Raw data

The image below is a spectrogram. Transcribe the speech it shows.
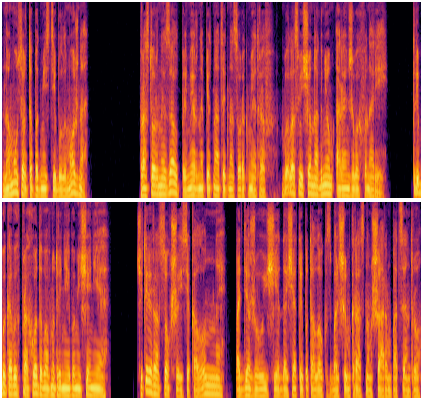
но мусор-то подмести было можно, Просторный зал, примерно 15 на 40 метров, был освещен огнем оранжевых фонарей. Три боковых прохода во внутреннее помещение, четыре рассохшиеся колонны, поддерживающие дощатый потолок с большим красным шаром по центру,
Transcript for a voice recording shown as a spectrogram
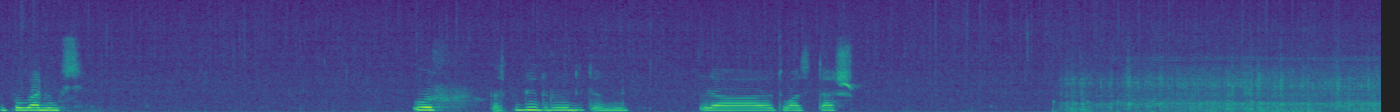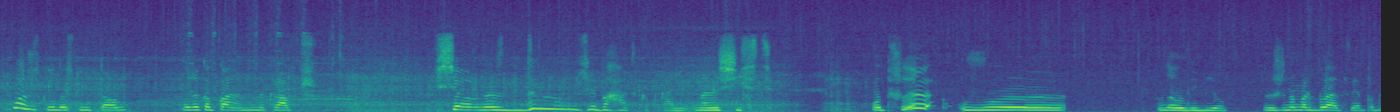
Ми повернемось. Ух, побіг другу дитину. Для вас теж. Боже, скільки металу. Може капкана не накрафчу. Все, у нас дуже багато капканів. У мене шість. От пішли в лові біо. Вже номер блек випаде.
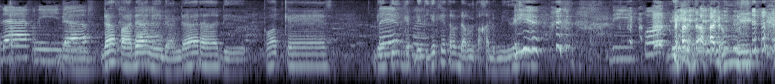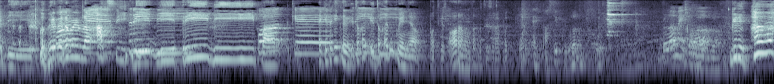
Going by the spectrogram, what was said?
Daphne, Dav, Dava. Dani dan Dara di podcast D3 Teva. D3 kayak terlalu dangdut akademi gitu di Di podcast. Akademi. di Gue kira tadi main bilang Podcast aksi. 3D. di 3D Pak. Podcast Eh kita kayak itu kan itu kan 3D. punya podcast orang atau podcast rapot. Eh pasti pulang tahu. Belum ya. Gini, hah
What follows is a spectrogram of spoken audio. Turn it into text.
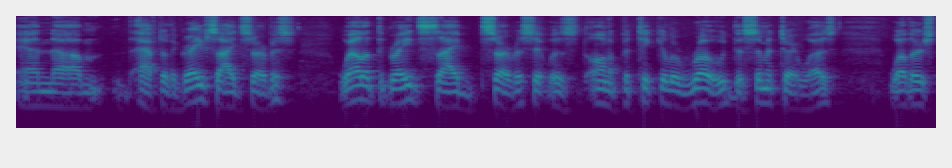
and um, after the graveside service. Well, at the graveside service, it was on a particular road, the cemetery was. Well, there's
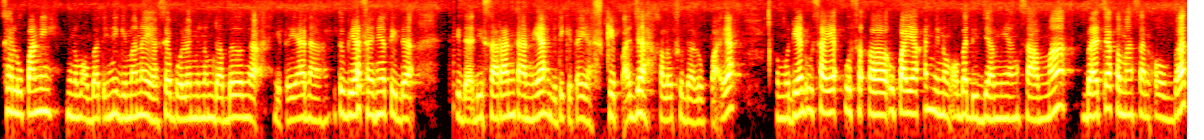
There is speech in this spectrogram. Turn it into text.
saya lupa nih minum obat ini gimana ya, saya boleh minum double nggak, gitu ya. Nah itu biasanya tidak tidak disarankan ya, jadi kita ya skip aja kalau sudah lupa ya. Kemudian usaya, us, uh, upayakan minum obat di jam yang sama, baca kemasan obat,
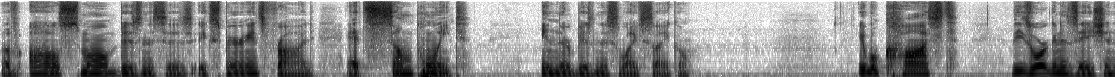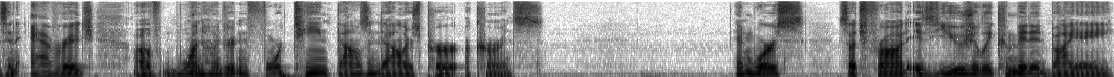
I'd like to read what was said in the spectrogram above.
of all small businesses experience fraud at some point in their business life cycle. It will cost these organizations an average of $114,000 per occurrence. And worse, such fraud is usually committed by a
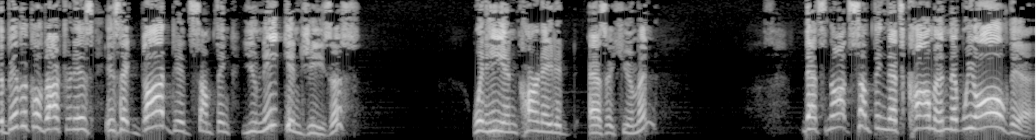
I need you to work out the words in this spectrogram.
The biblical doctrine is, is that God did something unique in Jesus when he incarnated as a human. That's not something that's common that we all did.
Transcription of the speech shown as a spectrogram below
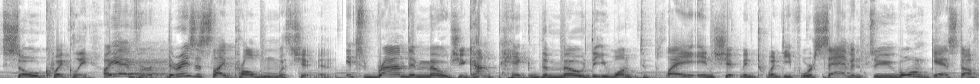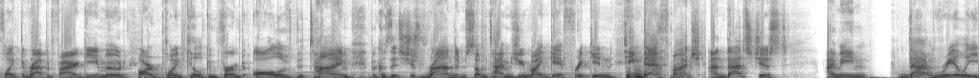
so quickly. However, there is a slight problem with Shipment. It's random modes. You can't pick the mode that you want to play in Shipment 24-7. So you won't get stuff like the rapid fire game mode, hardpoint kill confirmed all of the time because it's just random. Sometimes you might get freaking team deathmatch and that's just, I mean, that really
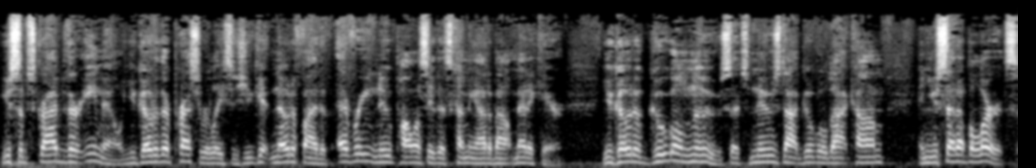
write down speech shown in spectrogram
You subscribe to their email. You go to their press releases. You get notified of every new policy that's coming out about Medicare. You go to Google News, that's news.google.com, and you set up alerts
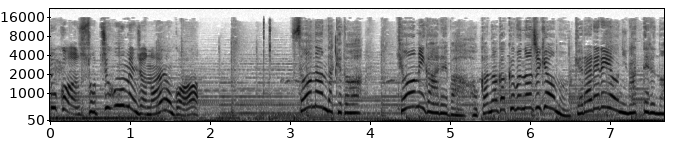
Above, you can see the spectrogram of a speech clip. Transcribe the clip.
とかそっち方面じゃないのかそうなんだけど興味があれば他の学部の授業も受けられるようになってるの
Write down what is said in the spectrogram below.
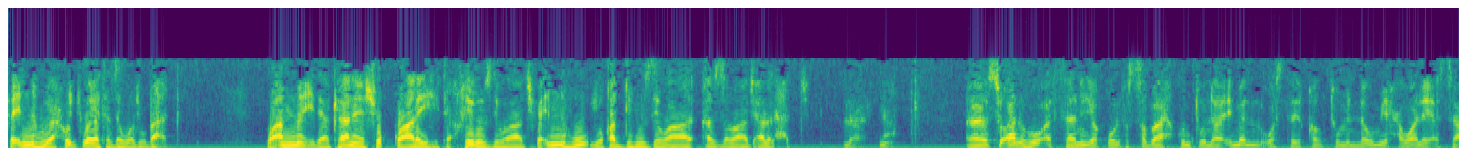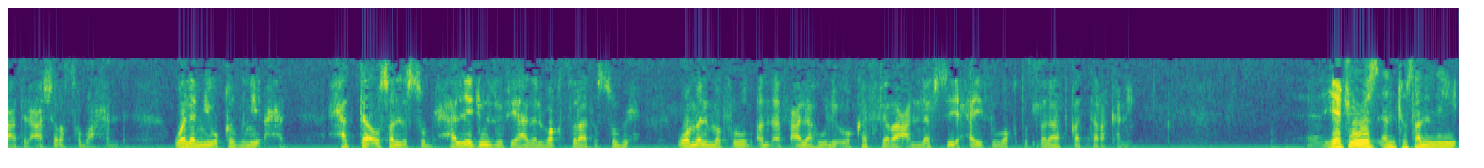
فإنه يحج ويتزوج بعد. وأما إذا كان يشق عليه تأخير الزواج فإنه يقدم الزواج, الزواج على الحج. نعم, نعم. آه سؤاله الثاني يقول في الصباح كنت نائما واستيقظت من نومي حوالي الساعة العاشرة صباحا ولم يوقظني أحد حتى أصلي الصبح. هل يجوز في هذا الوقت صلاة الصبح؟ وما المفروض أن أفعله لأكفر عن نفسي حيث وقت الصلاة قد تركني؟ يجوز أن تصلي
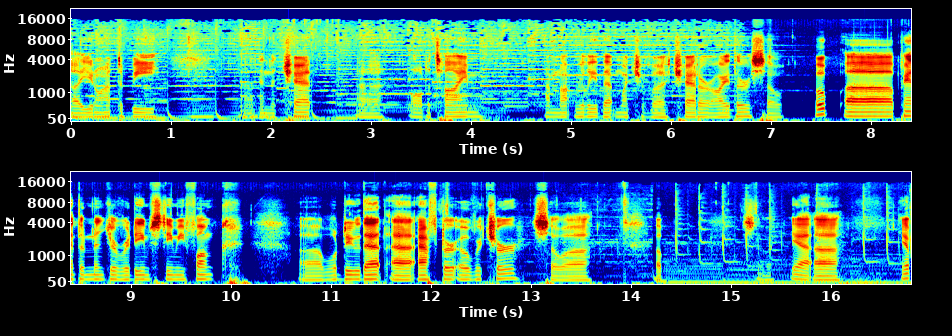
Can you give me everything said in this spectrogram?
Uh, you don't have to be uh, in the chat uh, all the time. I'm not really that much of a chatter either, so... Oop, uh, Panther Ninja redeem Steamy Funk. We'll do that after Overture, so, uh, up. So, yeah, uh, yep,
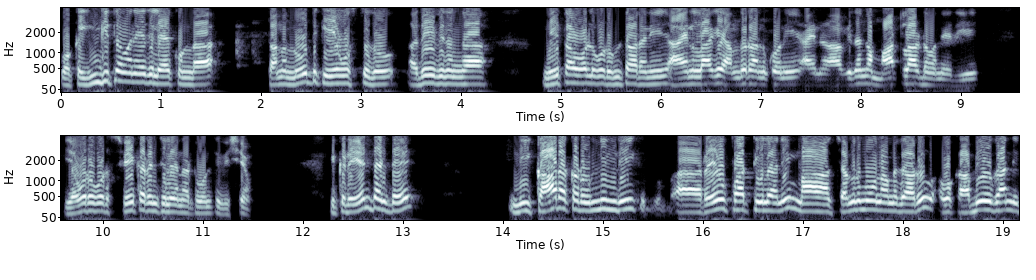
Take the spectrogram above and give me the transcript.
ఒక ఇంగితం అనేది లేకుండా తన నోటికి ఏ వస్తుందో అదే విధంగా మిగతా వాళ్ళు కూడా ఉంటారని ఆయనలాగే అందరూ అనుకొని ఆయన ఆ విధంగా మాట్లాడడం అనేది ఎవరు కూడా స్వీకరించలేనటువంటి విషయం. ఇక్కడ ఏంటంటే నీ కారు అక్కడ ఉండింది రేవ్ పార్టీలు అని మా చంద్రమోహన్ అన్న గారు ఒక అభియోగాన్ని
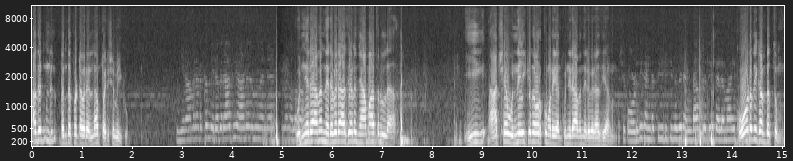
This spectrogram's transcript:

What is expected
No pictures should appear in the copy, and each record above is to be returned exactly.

Worked solution
The image below is a spectrogram. Transcribe the speech it shows.
но мусор-то подмести было можно, Просторный зал, примерно 15 на 40 метров, был освещен огнем оранжевых фонарей. Три боковых прохода во внутреннее помещение, четыре рассохшиеся колонны, поддерживающие дощатый потолок с большим красным шаром по центру,
Transcript for a voice recording shown as a spectrogram
Ми повернемось. Ух, побіг другу дитину. Для вас теж. Боже, скільки металу. Може капкана не накрафчу. Все, у нас дуже багато капканів. У мене шість. От пішли в лові біо. Вже номер блек випаде.
Going by the spectrogram, what was said?
Daphne, Dav, Dava. Dani dan Dara di podcast D3 Teva. D3 kayak terlalu dangdut akademi gitu di Di podcast. Akademi. di Gue kira tadi main bilang Podcast aksi. 3D. di 3D Pak. Podcast Eh kita kayak itu kan itu kan 3D. punya podcast orang atau podcast rapot. Eh pasti pulang tahu. Belum ya. Gini, hah
What follows is a spectrogram of spoken audio. Turn it into text.
and um, after the graveside service. Well, at the graveside service, it was on a particular road, the cemetery was. Well, there's
There is speech in this spectrogram. Turn it into text.
saya lupa nih minum obat ini gimana ya, saya boleh minum double nggak, gitu ya. Nah itu biasanya tidak tidak disarankan ya, jadi kita ya skip aja kalau sudah lupa ya. Kemudian usaya, us, uh, upayakan minum obat di jam yang sama, baca kemasan obat,
I'd like to read what was said in the spectrogram above.
of all small businesses experience fraud at some point in their business life cycle. It will cost these organizations an average of $114,000 per occurrence. And worse, such fraud is usually committed by a
I need you to work out the words in this spectrogram.
The biblical doctrine is, is that God did something unique in Jesus when he incarnated as a human. That's not something that's common that we all did.
Transcription of the speech shown as a spectrogram below
so quickly. However, there is a slight problem with Shipment. It's random modes. You can't pick the mode that you want to play in Shipment 24-7. So you won't get stuff like the rapid fire game mode, hardpoint kill confirmed all of the time because it's just random. Sometimes you might get freaking team deathmatch and that's just, I mean, that really
write down speech shown in spectrogram
You subscribe to their email. You go to their press releases. You get notified of every new policy that's coming out about Medicare. You go to Google News, that's news.google.com, and you set up alerts
Above, you can see the spectrogram of a speech clip. Transcribe the clip.
とかそっち方面じゃないのかそうなんだけど興味があれば他の学部の授業も受けられるようになってるの
Write down what is said in the spectrogram below.
فإنه يحج ويتزوج بعد. وأما إذا كان يشق عليه تأخير الزواج فإنه يقدم الزواج, الزواج على الحج. نعم, نعم. آه سؤاله الثاني يقول في الصباح كنت نائما واستيقظت من نومي حوالي الساعة العاشرة صباحا ولم يوقظني أحد حتى أصلي الصبح. هل يجوز في هذا الوقت صلاة الصبح؟ وما المفروض أن أفعله لأكفر عن نفسي حيث وقت الصلاة قد تركني؟ يجوز أن تصلي
Can you give me everything said in this spectrogram?
Uh, you don't have to be uh, in the chat uh, all the time. I'm not really that much of a chatter either, so... Oop, uh, Panther Ninja redeem Steamy Funk. We'll do that after Overture, so, uh, up. So, yeah, uh, yep,
Take the spectrogram above and give me the transcript.
ఒక ఇంగితం అనేది లేకుండా తన నోటికి ఏ వస్తుందో అదే విధంగా మిగతా వాళ్ళు కూడా ఉంటారని ఆయనలాగే అందరూ అనుకొని ఆయన ఆ విధంగా మాట్లాడడం అనేది ఎవరు కూడా స్వీకరించలేనటువంటి విషయం. ఇక్కడ ఏంటంటే నీ కారు అక్కడ ఉండింది రేవ్ పార్టీలు అని మా చంద్రమోహన్ అన్న గారు ఒక అభియోగాన్ని
This spectrogram's transcript:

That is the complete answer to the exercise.